*** STUDY MATERIAL Section Begins ***

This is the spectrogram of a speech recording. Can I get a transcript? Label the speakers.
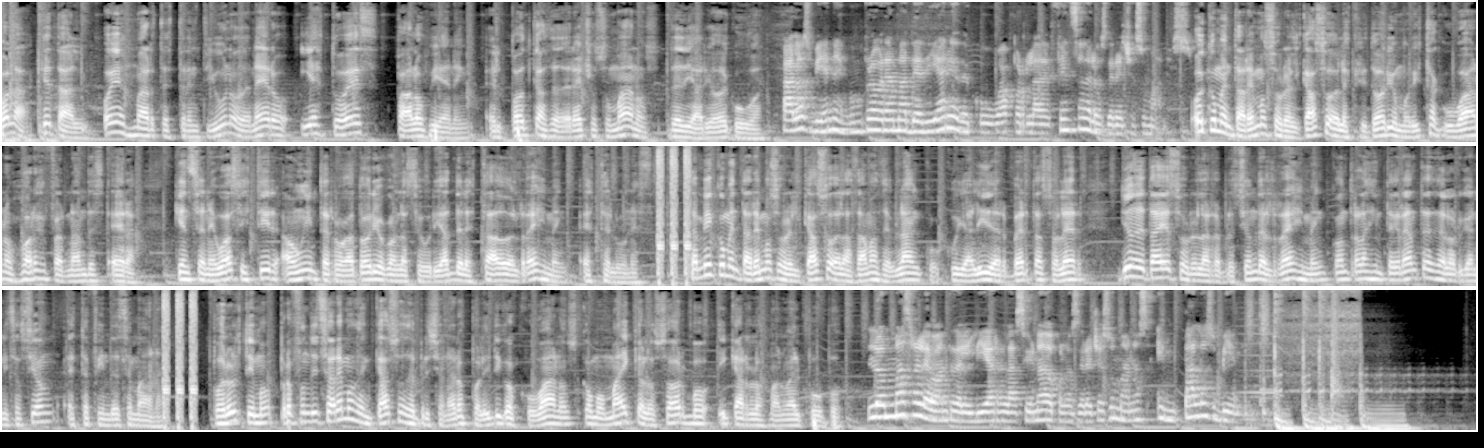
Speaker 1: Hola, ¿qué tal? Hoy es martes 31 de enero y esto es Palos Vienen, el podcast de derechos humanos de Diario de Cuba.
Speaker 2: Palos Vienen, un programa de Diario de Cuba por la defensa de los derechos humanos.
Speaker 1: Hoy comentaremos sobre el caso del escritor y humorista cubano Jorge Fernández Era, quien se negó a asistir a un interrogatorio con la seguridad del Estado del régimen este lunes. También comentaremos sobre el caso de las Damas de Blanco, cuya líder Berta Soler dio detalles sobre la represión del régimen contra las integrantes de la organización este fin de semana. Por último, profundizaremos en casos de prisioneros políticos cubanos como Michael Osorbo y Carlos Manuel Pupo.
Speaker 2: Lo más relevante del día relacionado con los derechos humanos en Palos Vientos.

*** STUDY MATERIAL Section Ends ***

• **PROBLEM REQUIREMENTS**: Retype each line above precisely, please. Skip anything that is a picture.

• **SOLUTION BELOW**:
This is the spectrogram of a speech recording. Can I get a transcript? Label the speakers.
Speaker 1: Hola, ¿qué tal? Hoy es martes 31 de enero y esto es Palos Vienen, el podcast de derechos humanos de Diario de Cuba.
Speaker 2: Palos Vienen, un programa de Diario de Cuba por la defensa de los derechos humanos.
Speaker 1: Hoy comentaremos sobre el caso del escritor y humorista cubano Jorge Fernández Era, quien se negó a asistir a un interrogatorio con la seguridad del Estado del régimen este lunes. También comentaremos sobre el caso de las Damas de Blanco, cuya líder Berta Soler dio detalles sobre la represión del régimen contra las integrantes de la organización este fin de semana. Por último, profundizaremos en casos de prisioneros políticos cubanos como Michael Osorbo y Carlos Manuel Pupo.
Speaker 2: Lo más relevante del día relacionado con los derechos humanos en Palos Vientos.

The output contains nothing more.